So what is
in the pending healthcare bill? Nobody
really knows -- not even the people who are writing it -- except that it's bound to contain a bad mix of bureaucracy
and horse trading
Roughly seven and a half years ago, Mike Pence
--now Vice President
of the United States -- tweeted: "It's simply wrong for legislation that'll affect 100% of the American people to be negotiated behind closed doors
." There was a reason the Democrats
negotiated much of the substance of Obamacare
in closed-door meetings. It was because they didn't want the public
to see members of Congress
having their votes blatantly bought by largess for their districts and favors for their friends. Most famously, Bernie Sanders
' vote was cajoled by the addition of $10 billion for health clinics in Vermont

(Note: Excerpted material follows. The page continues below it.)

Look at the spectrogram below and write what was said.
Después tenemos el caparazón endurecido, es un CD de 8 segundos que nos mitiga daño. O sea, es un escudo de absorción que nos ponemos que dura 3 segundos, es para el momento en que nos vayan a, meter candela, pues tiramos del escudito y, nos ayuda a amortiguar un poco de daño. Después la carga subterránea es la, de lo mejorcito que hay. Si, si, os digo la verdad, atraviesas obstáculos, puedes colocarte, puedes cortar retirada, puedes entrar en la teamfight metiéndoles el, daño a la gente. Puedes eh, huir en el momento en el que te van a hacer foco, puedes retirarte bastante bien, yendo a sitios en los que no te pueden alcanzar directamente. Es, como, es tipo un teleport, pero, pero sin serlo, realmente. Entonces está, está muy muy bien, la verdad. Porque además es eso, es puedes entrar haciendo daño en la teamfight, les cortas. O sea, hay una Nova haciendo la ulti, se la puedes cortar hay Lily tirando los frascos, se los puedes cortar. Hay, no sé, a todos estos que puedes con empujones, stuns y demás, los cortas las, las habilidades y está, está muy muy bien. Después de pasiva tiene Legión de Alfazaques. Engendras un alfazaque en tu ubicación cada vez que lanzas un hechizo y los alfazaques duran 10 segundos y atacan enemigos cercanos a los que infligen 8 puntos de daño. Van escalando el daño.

, a benefit not extended to, quite frankly, much needier states. The Republicans
simply put this on steroids for their own healthcare drafting process. This is in a sense similar to what happened with the judges. Democrats were miffed that Republicans were stonewalling Obama Cabinet nominees, so they changed the rules to eliminate the filibuster for them, allowing nominees to pass with 51 votes. Then the Republicans turned around and extended that to Supreme Court nominees as well. The same now goes for lawmaking -- the Republicans have simply taken the process the Democrats carried out, dispensed with the hearings (which are, often, simply a formality or public relations exercise, and contrary to appearances have far less influence on the final outcome of legislation than lobbyists acting in private) and kept the entire process
behind closed doors.

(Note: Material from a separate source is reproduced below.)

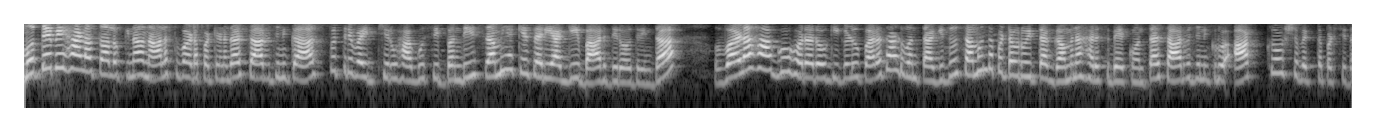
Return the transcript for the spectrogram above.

And what is it that's going on behind closed doors? In this instance, the Republicans have a preciously slim 52-vote majority

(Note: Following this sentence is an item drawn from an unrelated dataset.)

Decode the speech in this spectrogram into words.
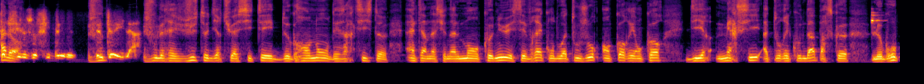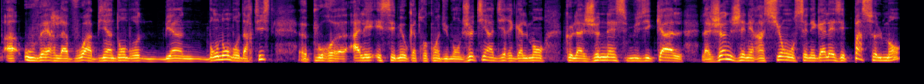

in the Senate
-- something of an odd position to be in. The "majority rules" atmosphere means that this slim margin gives the Republicans absolute control over what Congress does, but only insofar as they can bring their party together. If all of the Republicans can get behind something, then Democrats are literally powerless to do anything about it. But this means as well that every single Republican knows that they can gum up this bill by not voting for it, and those who have something to gain by forcing the buying of their vote will be glad to do so. And that means earmarks, pork projects, little extras stuffed in to the benefit of one especially big campaign donor or another. And this doesn't even mean spending necessarily. For the purists, we don't know what if anything it does about contentious social issues like contraception
, medical rights of gay couples, or religious objections to various medical procedures. For the less pure, there are myriad manipulations of legislation available. For example, if a Senator has a buddy who owns a hospital which happens to have, let's just throw out there, an extra-large storage room for urine samples. That Senator will then get put in the bill a requirement that some certain kind of funding can only go to hospitals with a storage room for urine samples of X size (which just happens to include his buddy's hospital, and exclude its competitors). Rationalization for arbitrary and meaningless measures like this can easily be dreamed up after the fact. And it is really this sort of favor-buying which makes bills like these a bureaucratic mess, more than any effort to legitimately improve access to markets or the like.
So what will be in this bill? It will undoubtedly clock a book's worth of pages into which such provisions are well hid. So we might not know for years down the road. By which time, things always being cyclical, the other party will have taken over again and reversed this with whatever their new, similarly bought program is.